Many businesses, both large and small, are turning to managed services to streamline their operations, reduce costs, and enhance the overall value they provide to their customers. Managed services have become a complete game-changer, not only by saving businesses money but also by helping them build better businesses and get more value out of their IT. Let’s unpack how managed... Read More
- Published: 19 Jun 2023
If you asked your workers to provide their feedback on digital monitoring, do you think they would be in favor of it or against it? A survey indicates that perhaps digital monitoring is not the controversial topic it was once considered in the workplace, at least to a certain extent. The catch? Monitoring has to give them opportunities to improve their job performance, and it shouldn’t get in the way of them doing their jobs.
The survey, conducted by Gartner, found that an overwhelming majority of workers, 96%, would be willing to accept electronic monitoring of their work if they were also offered opportunities for training and career development.
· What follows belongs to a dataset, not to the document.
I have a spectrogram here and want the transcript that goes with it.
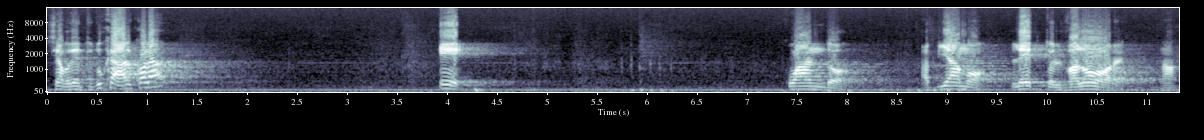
Siamo dentro do calcola, e quando abbiamo letto il valore no,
Other notable numbers include the 33% who would accept monitoring if it helped them learn more about their jobs and the 30% who would be open to monitoring if it meant more proactive IT support.
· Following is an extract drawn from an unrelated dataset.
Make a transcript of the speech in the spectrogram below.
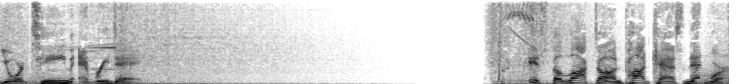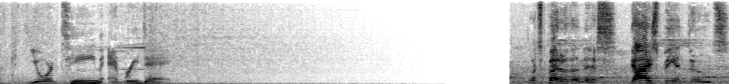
your team every day. It's the Locked On Podcast Network, your team every day. What's better than this? Guys being dudes.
Gartner’s survey looked at 4,861 full-time knowledge workers using digital technology from September 2022 through November 2022. These workers were employed by companies with over 100 employees in the United States, United Kingdom, India, and China. Of course, the type of monitoring did matter in whether or not employees supported it. For example, monitoring done to discover who is or is not working or who is showing up to the office is a great way to achieve the opposite of your intended results with monitoring. If the technology is used in a way that can help monitor progress toward goals and outcomes, however, it’s much more widely accepted.
The biggest takeaway from the study was the reasoning behind why monitoring might be effective for IT teams. Lane Severson, a Gartner senior director analyst researching digital employee experiences, claims in the report that digital monitoring can make it much easier for IT administrators to discover points of “digital friction,” or places where the technology is getting in the way of productivity or operations. There are three types of digital friction that monitoring can help address:
- Application friction: A business’ applications are not working properly, leading to your employees not being able to perform their duties.
- Skills friction: The applications are working properly, but the employee does not have the skills or knowledge to make proper use of them.
- Process friction: A business’ applications are working properly and the employees know how to use them, but the processes associated with that application conflict with getting the work done.
Compudata can help your business remotely monitor its infrastructure so that you can know where your operations are being held up due to technological inefficiencies. We can work with your team to help it implement innovative and strategic new technology that supports your business’ expected operational outcomes. To learn more about how we can support your company’s vision for its employees and its future, reach out to us today at 855-405-8889 for a free consultation.